- They hold themselves out as married; and
- They live together as spouses in Texas.
“Holding themselves out to be married” means that the couple behaves like a married couple and leads others to believe that they are a legally married couple. A couple holding themselves out to be married may:
- Sign leases and other financial documents together as a married couple would;
- File their taxes jointly;
- Have the same last name, either legally or socially;
- Name each other as beneficiaries in their estate and retirement plans;
- Own assets jointly; and
- Refer to themselves and each other as spouses in conversations with other parties.
Simply living together does not make a couple common law married. Neither does having children together.

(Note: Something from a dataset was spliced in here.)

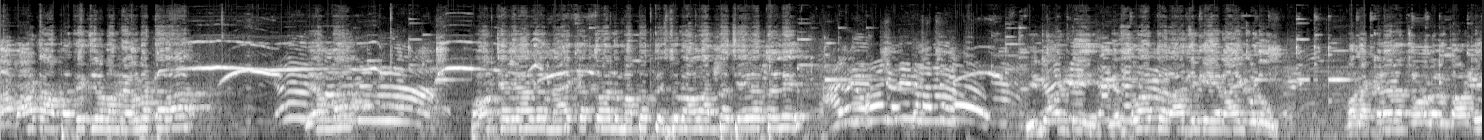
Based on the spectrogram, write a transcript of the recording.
ఆ మాట ఆ ప్రతిజ్ఞలు మనం నిలబెట్టాలా? ఏమ్మా? పవన్ కళ్యాణ్ గారి నాయకత్వాన్ని మద్దతు ఇస్తున్నాము అంతా చేయవచ్చండి ఇటువంటి నిస్వార్థ రాజకీయ నాయకుడు మనం ఎక్కడైనా చూడగలుగుతామండి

Couples in Common Law Marriages have the Same Legal Rights as Officially Married Couples
When a couple enters a common law marriage, they have the same exact rights that all other married couples have in Texas. These rights include:

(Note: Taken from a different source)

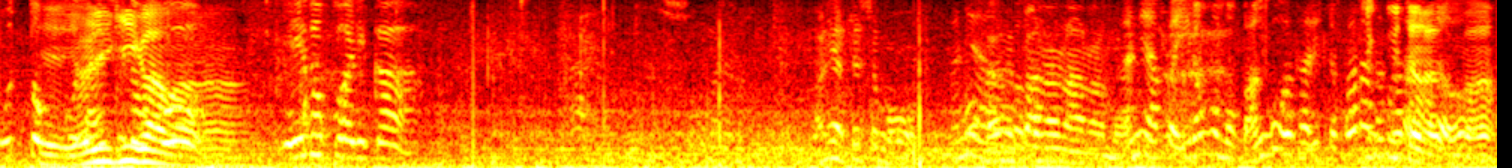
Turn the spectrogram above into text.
옷 덥고 예, 날씨 열기가 덥고 막. 얘 덥고 하니까 아니야 됐어 먹어. 아니야, 나는. 바나나 하나 먹어. 아니 아빠 이런 거 뭐 망고가 살있죠. 바나나 찍고 있잖아. 아줌마.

- The right to seek a fair property division under Texas’ divorce laws;
- The right to establish a child custody order and a child support order if you have minor children; and
- The right to seek spousal maintenance after ending the relationship.
When determining an appropriate alimony order for a couple, the court considers a variety of factors. First, it must determine if the spouse seeking alimony qualifies for it. An individual may only receive alimony in Texas if one of the following is true:
- He or she was married for at least 10 years and does not have the income to support him- or herself after the divorce;
- He or she cannot work because he or she cares for a disabled child full time;
- The spouse who is not seeking alimony committed an act of family violence toward his or her partner or their child within the two years leading up to the divorce; or
- The spouse seeking alimony cannot work due to a physical or mental disability of his or her own.
How long an individual receives alimony after his or her divorce often depends on how long he or she was married, but this is not the case when the recipient is disabled or cares for a disabled child.
How much alimony an individual receives depends on a variety of factors, but it cannot be more than $5,000 per month or 20 percent of the paying spouse’s gross income, whichever is lower. Factors the court considers to determine one’s alimony amount include:
- Any history of family violence in the household;
- Any instances of adultery that occurred during the marriage;
- Each spouse’s income and assets at the time of the divorce;
- Each spouse’s financial and nonfinancial contributions to the household, including toward the other’s educational expenses;
- Each spouse’s employability, such as his or her work experience and vocational skills; and
- Whether either spouse pays child support at the time of the divorce.
Work with an Experienced Austin Divorce Lawyer
If you are in a common law marriage, you have the same right to seek a fair breakdown of your joint assets and to seek alimony as you would if you had been officially married. Work with an experienced divorce lawyer in Austin who can advocate for your rights and interests and if necessary, demonstrate to the court that you were in a common law marriage.
To discuss your case in greater detail and learn more about your rights and options, contact the Law Office of Ben Carrasco, PLLC today to schedule your initial legal consultation with us.